Child neurologists enter training via a match administered by the National Resident Matching Program (NRMP). Trainees can enter the match at several points: during their fourth year of medical school (the most common pathway), after 1, 2 or 3 years of pediatric training, or after the completion of pediatric residency. Prerequisites for training in child neurology consist of 2 years of residency training in pediatrics, 1 year of residency training in general internal medicine and 1 year of residency training in pediatrics or 1 year of pediatrics plus 1 year of basic neuroscience (for example, PhD) training. These prerequisites allow considerable flexibility in the educational preparation to become a board eligible child neurologist. After completion of training, an individual must successfully pass the American Board of Psychiatry and Neurology examination to become board certified as a child neurologist.
Where do I find out about available programs?
Information about careers and programs can also be obtained from the website of the Child Neurology Society.
When do I apply?
The child neurology match occurs simultaneously with the regular residency match process. The process ensures that fourth year students matching in child neurology can obtain two years of training in a pediatric program. There are three different options for child neurology and pediatrics training:
- Option 1: A combined five-year child neurology program. An institution offering this program has a single match list for both pediatrics and child neurology training and matches the candidates for a full five years of residency training (two years in pediatrics followed by three years in child neurology). When the candidate uses this option on their NRMP ranking list, a separate preliminary pediatrics residency list does not appear and is not needed.
- Option 2: A linked preliminary pediatrics and child neurology program. The child neurology and pediatrics residency programs have separate rank lists. The candidate matches into the child neurology program for post-graduate years three through five and will only match into the two-year preliminary pediatric program if the candidate is ranked by both programs. When the candidate uses this option on the NRMP ranking list, a separate list for the preliminary pediatric residency program with the institution appears and must be completed.
- Option 3: Separate preliminary pediatric and neurology residency programs. In this option, the candidate must create two separate rank lists, one for the two year preliminary pediatric residency program and another for the three year child neurology program.
Why should I choose to become a Pediatric Neurologist?
Pediatric neurology provides rewarding career opportunities for those interested in child development and pediatric neuroscience, whether in clinical child neurology or basic neurobiology. Given the continuing shortage of child neurologists, job opportunities abound throughout the U.S. for satisfying careers in practice or academic environments.
For more information about Pediatric Neurology, visit these websites:

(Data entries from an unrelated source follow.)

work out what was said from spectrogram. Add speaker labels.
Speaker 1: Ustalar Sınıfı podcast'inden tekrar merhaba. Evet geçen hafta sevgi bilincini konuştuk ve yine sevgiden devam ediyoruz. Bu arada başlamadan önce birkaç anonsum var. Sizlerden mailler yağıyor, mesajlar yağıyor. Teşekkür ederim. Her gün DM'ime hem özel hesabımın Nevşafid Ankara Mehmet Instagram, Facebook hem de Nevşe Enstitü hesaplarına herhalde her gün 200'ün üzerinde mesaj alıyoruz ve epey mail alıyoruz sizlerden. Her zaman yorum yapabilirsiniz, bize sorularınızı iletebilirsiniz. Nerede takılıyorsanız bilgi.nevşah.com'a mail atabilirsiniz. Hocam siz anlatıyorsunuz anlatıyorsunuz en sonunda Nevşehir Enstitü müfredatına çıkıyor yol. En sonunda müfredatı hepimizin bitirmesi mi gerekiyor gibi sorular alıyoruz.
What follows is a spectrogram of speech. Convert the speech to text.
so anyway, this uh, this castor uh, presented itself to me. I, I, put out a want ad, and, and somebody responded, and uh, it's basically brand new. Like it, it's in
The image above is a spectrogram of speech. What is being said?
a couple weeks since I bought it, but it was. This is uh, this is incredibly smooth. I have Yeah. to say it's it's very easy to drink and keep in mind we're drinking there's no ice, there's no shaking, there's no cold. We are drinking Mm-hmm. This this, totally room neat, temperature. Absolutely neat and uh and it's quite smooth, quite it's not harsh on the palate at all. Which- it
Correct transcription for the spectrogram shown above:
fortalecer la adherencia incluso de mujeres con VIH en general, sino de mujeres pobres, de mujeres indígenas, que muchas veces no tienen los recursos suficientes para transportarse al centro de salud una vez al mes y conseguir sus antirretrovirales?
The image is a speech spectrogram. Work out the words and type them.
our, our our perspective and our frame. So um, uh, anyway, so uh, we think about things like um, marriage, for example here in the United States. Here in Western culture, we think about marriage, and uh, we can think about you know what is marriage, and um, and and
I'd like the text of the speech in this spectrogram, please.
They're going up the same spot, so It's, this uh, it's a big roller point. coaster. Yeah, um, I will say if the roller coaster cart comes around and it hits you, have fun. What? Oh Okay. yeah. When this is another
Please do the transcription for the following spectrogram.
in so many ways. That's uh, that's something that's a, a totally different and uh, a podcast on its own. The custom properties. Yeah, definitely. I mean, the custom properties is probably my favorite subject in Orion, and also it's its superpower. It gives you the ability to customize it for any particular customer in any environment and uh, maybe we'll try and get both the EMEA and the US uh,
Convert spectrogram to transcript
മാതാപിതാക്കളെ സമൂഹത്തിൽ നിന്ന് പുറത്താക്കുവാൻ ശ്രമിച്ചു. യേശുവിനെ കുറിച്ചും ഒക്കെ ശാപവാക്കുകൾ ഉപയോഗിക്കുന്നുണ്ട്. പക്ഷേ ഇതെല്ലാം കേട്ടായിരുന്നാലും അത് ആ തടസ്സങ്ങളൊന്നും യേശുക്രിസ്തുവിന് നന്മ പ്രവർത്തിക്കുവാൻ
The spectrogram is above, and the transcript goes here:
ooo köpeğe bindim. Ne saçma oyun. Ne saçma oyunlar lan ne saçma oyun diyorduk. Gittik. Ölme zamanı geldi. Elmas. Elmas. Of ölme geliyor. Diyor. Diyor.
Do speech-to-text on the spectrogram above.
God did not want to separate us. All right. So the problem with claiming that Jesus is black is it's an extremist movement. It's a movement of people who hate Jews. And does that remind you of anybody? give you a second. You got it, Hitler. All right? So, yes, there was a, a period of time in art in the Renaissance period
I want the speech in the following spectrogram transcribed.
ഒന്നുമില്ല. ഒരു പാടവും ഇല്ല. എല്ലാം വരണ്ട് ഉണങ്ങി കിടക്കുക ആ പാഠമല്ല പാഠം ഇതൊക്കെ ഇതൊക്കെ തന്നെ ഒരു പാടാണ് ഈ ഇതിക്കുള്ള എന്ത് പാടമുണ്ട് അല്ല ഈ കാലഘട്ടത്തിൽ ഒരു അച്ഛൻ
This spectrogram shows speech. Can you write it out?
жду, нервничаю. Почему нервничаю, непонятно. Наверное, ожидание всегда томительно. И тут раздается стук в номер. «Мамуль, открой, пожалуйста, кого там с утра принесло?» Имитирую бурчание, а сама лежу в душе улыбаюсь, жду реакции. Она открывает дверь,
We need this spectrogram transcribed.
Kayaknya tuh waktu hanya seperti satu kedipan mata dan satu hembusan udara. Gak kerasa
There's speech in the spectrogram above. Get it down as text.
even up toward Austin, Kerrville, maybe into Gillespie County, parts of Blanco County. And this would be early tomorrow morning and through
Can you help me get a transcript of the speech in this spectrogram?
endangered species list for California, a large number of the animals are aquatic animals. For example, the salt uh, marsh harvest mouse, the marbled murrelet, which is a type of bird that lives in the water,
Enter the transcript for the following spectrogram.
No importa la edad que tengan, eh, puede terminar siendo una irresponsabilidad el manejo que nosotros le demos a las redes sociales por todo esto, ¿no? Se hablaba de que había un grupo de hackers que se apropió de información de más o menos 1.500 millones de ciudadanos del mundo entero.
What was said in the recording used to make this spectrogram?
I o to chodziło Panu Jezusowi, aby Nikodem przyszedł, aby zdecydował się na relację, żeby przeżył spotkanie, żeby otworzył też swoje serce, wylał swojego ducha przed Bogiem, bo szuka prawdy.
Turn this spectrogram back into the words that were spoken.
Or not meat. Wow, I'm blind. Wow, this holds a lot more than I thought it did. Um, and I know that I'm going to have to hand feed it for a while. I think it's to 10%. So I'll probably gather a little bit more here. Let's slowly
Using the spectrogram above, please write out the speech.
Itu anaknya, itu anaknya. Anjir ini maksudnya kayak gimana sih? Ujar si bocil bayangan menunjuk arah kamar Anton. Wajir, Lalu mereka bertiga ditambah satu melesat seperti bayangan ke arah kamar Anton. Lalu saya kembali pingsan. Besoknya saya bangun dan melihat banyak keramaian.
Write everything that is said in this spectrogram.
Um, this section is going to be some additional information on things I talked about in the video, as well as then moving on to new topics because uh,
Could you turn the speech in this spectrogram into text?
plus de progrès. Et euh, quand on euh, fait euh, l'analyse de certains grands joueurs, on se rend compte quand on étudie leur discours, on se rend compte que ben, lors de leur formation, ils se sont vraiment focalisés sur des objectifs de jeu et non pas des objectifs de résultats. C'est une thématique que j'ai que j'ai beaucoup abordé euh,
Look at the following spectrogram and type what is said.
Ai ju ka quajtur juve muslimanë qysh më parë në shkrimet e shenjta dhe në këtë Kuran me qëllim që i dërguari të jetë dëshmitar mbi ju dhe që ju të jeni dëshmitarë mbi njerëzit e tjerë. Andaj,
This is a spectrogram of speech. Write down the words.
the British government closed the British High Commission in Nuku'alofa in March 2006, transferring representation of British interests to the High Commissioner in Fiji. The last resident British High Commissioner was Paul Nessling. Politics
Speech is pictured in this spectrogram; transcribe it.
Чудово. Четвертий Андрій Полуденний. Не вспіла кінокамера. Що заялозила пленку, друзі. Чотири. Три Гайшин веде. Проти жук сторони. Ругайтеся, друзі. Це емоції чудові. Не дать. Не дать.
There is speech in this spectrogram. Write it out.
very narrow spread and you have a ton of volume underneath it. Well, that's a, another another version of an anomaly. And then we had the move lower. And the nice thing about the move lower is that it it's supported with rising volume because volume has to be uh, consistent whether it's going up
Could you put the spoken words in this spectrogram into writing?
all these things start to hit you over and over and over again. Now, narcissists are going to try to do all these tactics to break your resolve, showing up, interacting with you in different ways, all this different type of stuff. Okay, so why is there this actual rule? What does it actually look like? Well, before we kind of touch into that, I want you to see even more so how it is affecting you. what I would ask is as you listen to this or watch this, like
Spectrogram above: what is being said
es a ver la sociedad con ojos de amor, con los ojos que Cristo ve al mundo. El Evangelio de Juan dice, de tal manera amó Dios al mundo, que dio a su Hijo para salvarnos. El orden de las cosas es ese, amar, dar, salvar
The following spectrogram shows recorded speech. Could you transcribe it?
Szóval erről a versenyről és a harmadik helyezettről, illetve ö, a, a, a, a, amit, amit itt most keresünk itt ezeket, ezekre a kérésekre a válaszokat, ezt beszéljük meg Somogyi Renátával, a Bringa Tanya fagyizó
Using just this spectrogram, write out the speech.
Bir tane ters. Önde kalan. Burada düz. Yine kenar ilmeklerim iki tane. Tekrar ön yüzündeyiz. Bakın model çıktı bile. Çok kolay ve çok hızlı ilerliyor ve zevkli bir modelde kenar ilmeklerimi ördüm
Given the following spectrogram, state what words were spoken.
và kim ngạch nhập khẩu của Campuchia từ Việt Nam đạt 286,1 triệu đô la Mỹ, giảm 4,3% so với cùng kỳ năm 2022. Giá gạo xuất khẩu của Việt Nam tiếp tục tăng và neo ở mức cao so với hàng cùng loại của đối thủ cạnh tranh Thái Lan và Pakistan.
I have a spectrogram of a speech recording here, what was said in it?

- Child Neurology Society
- American Board of Pediatrics
- American Board of Psychiatry and Neurology
- American Academy of Neurology Child Neurology Section
- American Academy of Pediatrics Section on Neurology
- Child Neurology Foundation